While the company is cagey about its user data, we know that Tinder has been downloaded over 100 million times and has produced upwards of 11 billion matches – though the number of people who have made contact will be far lower. It may sound like a lot but the Tinder user-base remains stuck at around the 50 million mark: a self-selecting coterie of mainly urban, reasonably affluent, generally white men and women, mostly aged between 18 and 34.

A new generation of apps – such as Hey! Vina and Skout – is seeking to capitalise on Tinder’s reputation as a portal for sleaze, a charge Sean Rad was keen to deny at the London event. Tinder is working on a new iteration, Tinder Social, for groups of friends who want to hang out with other groups on a night out, rather than dating. This makes sense for a relatively fresh business determined to keep on growing: more people are in relationships than out of them, after all.

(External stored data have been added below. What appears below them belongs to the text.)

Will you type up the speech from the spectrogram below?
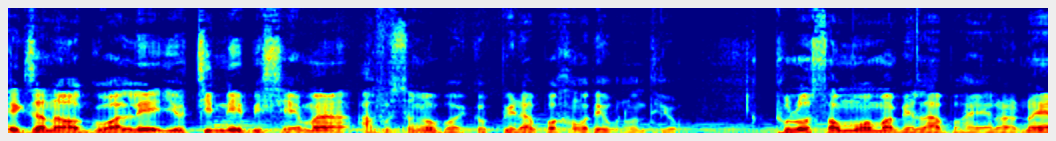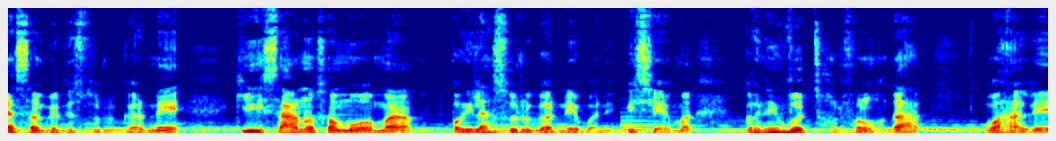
एकजना अगुवाले यो चिन्ने विषयमा आफूसँग भएको पीडा पखाउँदै हुनुहुन्थ्यो। ठुलो समूहमा भेला भएर नयाँ सङ्गति सुरु गर्ने कि सानो समूहमा पहिला सुरु गर्ने भन्ने विषयमा घनीभूत छलफल हुँदा उहाँले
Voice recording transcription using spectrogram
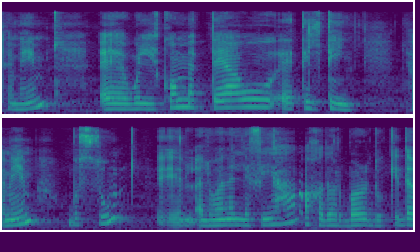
تمام؟ آه والكم بتاعه آه تلتين تمام؟ بصوا الألوان اللي فيها أخضر برضو كده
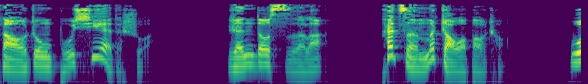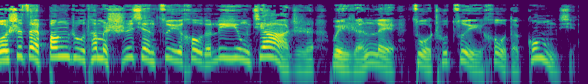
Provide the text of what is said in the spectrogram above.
老钟不屑的说：“人都死了。”还怎么找我报仇？我是在帮助他们实现最后的利用价值，为人类做出最后的贡献。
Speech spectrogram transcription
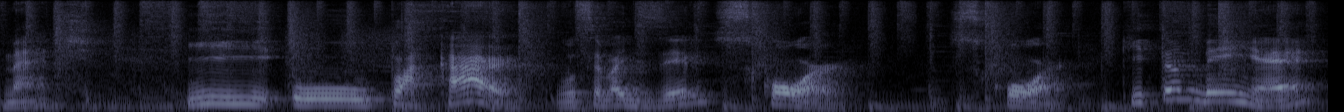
match, e o placar você vai dizer score, score, que também é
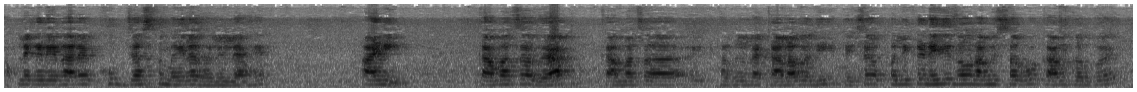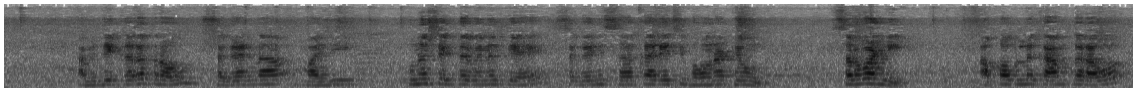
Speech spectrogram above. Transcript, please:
आपल्याकडे येणाऱ्या खूप जास्त महिला झालेल्या आहेत आणि कामाचा व्याप कामाचा ठरलेला कालावधी त्याच्या पलीकडेही जाऊन आम्ही सर्व काम करतोय. आम्ही ते करत राहू. सगळ्यांना माझी पुनश्च एकदा विनंती आहे सगळ्यांनी सहकार्याची भावना ठेवून सर्वांनी आपापलं काम करावं.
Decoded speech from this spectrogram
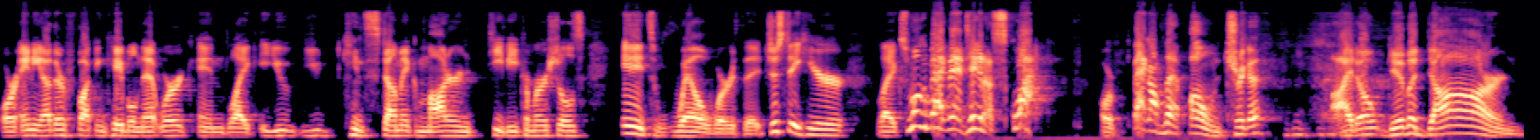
or any other fucking cable network, and like you you can stomach modern TV commercials, it's well worth it just to hear like smoking back that, taking a squat, or back off that phone, trigger. I don't give a darn.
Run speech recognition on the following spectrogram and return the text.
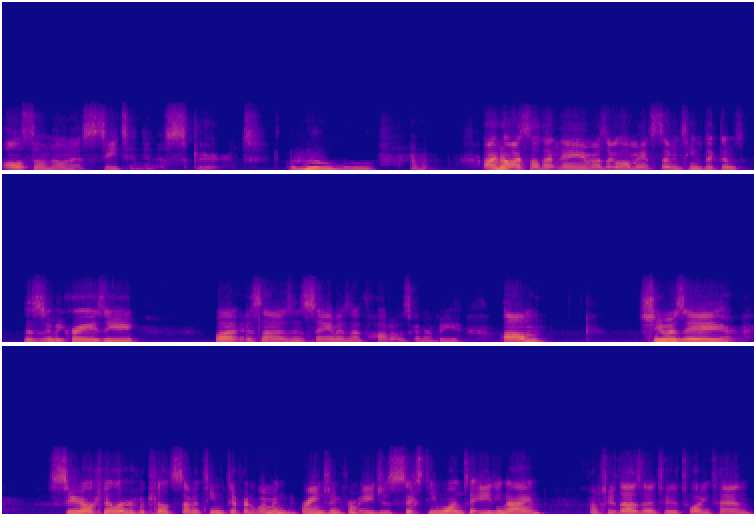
also known as Satan in a skirt. Ooh, I know, I saw that name. I was like, oh man, 17 victims. This is gonna be crazy. But it's not as insane as I thought it was gonna be. Um, she was a serial killer who killed 17 different women, ranging from ages 61 to 89, from 2002 to 2010.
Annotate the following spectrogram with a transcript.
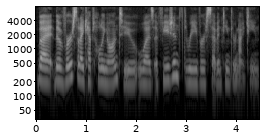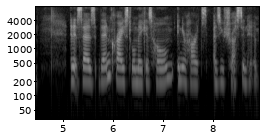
but the verse that I kept holding on to was Ephesians 3, verse 17 through 19. And it says, Then Christ will make his home in your hearts as you trust in him.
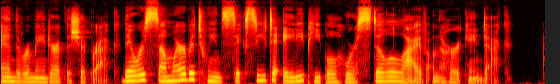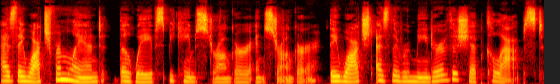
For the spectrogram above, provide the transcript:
and the remainder of the shipwreck. There were somewhere between 60 to 80 people who were still alive on the hurricane deck. As they watched from land, the waves became stronger and stronger. They watched as the remainder of the ship collapsed,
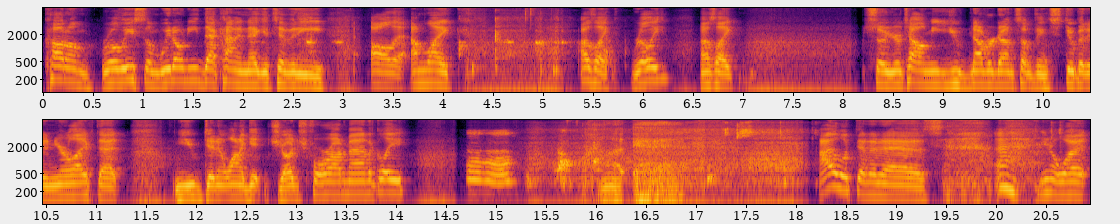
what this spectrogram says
cut him, release him. We don't need that kind of negativity." All that. I'm like, I was like, really? I was like, so you're telling me you've never done something stupid in your life that you didn't want to get judged for automatically? Mm-hmm. I looked at it as, eh, you know what?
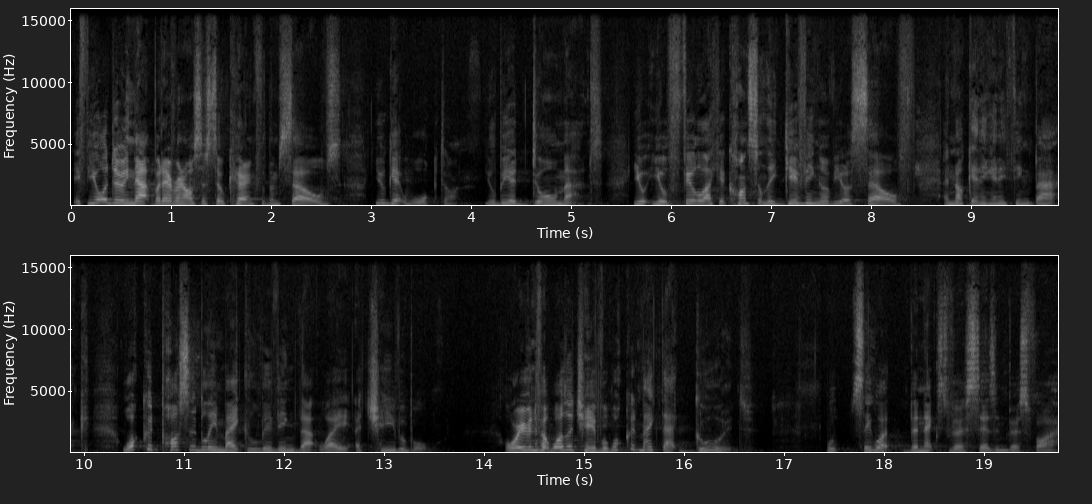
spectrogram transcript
If you're doing that, but everyone else is still caring for themselves, you'll get walked on. You'll be a doormat. You'll, you'll feel like you're constantly giving of yourself and not getting anything back. What could possibly make living that way achievable? Or even if it was achievable, what could make that good? Well, see what the next verse says in verse 5.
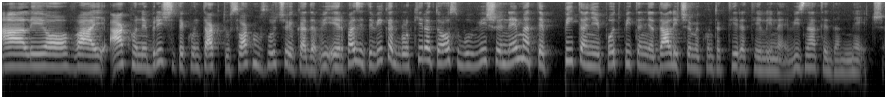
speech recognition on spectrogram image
ali ovaj, ako ne brišete kontakt u svakom slučaju, kada, jer pazite, vi kad blokirate osobu više nemate pitanja i potpitanja da li će me kontaktirati ili ne. Vi znate da neće.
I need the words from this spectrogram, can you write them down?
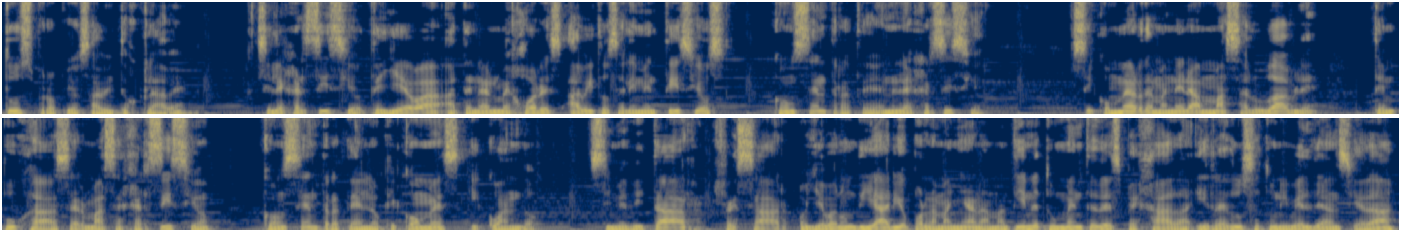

After two years of using Tinder, off and on, last weekend I deleted the app. I had been visiting a friend in Sweden, and took it pretty badly when a Tinder date invited me to a terrible nightclub, only to take a few looks at me and bolt without even bothering to fabricate an excuse. But on the plane back to London the next day, a strange thing happened. Before takeoff, the woman sitting beside me started crying. I assumed something bad had happened but she explained that she was terrified of flying. Almost as terrified, it turned out, as I am. We wound up holding hands through a horrific patch of mid-air turbulence, exchanged anecdotes to distract ourselves and even, when we were safely in sight of the ground, a kiss.

She’s in my phone, but as a contact on Facebook rather than an avatar on a dating app. I’ll probably never see her again but who knows. People connect in strange new ways all the time. The lines between sex, love and friendship are blurrier than ever, but you can be sure that if you look closely at the lines, you’ll almost certainly notice the pixels.

Philip Maughan is Assistant Editor at the New Statesman.

This article first appeared in the 26 May 2016 issue of the New Statesman, The Brexit odd squad